__What to produce__.
Write out only the lines from the start of the entries up to and including the line with "Mel spectrogram of an audio clip."; please skip the pictures.

::: Dataset extract

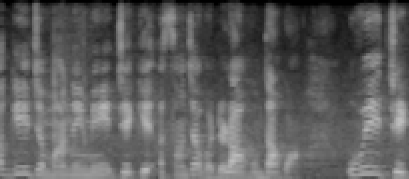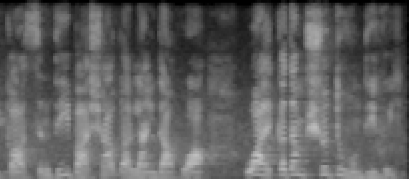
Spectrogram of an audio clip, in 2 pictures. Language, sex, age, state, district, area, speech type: Sindhi, female, 45-60, Maharashtra, Thane, urban, spontaneous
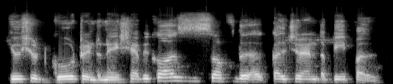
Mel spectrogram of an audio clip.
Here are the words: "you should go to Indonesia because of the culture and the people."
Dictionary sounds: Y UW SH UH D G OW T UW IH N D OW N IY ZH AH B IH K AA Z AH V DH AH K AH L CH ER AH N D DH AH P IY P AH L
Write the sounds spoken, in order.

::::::

__Output below__.
Spectrogram of an audio clip, in 2 pictures. Language, sex, age, state, district, area, speech type: Sindhi, female, 45-60, Maharashtra, Thane, urban, spontaneous
Mel spectrogram of an audio clip.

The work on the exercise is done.